UCLA name, L.A. lifestyle marketable overseas
April 4, 2005 9:00 p.m.
As shoppers browse through rows of denims and khakis in the
casual-apparel store in Guangzhou, China, there’s not much to
distinguish it from an everyday GAP or Banana Republic in any U.S.
mall ““ except for the gigantic poster of the UCLA football
team that greets each shopper.
The UCLA store in the south of China, one of the latest of its
type to open in Asia, reflects a growing trend in which the
university is using its name recognition and marketable lifestyle
for financial gain around the world.
UCLA is currently finalizing plans to open its newest store in
Japan, said Cindy Holmes, the licensing director of UCLA Trademarks
and Licensing. Holmes said UCLA still needs to secure a retailer in
Japan before the store can open and couldn’t name a definite
time frame for the opening.
Over the last 20 years, 15 stores have opened in South Korea and
five in mainland China. UCLA also has licensed manufacturers in
Singapore, Mexico and parts of Europe.
UCLA makes $400,000 in royalties each year through its
international licensing program, Holmes said.
Unlike the UCLA T-shirts, sweatshirts and sporting gear that
fill the racks of the UCLA Store in Ackerman Union, the UCLA

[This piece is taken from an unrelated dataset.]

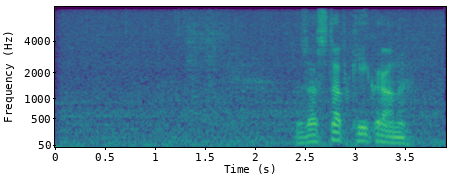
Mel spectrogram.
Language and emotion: Russian, neutral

apparel in the international market targets a wider audience.
Strategies for targeting a wider audience are different than
those used to attract students, said Louis Lee, president of
Interasia and Associates, a licensing agent for UCLA.
“The difference is mainly because the school products are
targets for students and alumni, but for the license program,
it’s catered toward a mass audience who are not students or
alumni,” Lee said.
In stark contrast to the large letters that scream across
apparel in the UCLA Store, sometimes the only UCLA identifier on an
article of clothing in an overseas store could be a label or a
button. The colors also stray far from the various combinations of
blue and gold that adorn the UCLA Store. All products have to be
approved by UCLA’s licensing department, Holmes said.
Licensing officials speculate that it is the Southern California
lifestyle and the prestige of the UCLA name that make the
university namesake so marketable overseas.
“The academic reputation is quite well-known in (the
international) society,” Lee said.
The name is especially popular in Asia because of the large
population of Asian immigrants that live in the L.A. area, he
Holmes also said UCLA’s proximity to the beach, the
mountains and Hollywood could contribute to its marketability.
UCLA has the largest overseas licensing program among colleges
in the country, Holmes said, noting that UCLA is a popular tourist
Some UCLA students who have lived in Asian countries agree that
UCLA was popular among their friends.
“UCLA is definitely one of the more popular universities
in Singapore versus other lesser-known schools,” said Irene
Wong, a second-year biochemistry student, who lived in Singapore
for nine years.
But, first-year undeclared student Tania Tsang wonders how long
the perceived UCLA attraction in Asia will last.
“It might be a trend that fades out,” Tsang said,
adding that she’s never encountered UCLA apparel in her
native country of Singapore.
With the spread of manufacturing across borders and out of
UCLA’s direct control, unfair labor practices and sweatshop
labor become a concern for UCLA officials.
Holmes said UCLA enforces strict labor laws, but cannot
guarantee that unfair labor practices do not occur in foreign
factories producing UCLA merchandise
Holmes said though she has not encountered labor-policy breaches
on her many visits overseas throughout the year, each year,
violations may inevitably occur.
“I’m not saying there is or isn’t,” she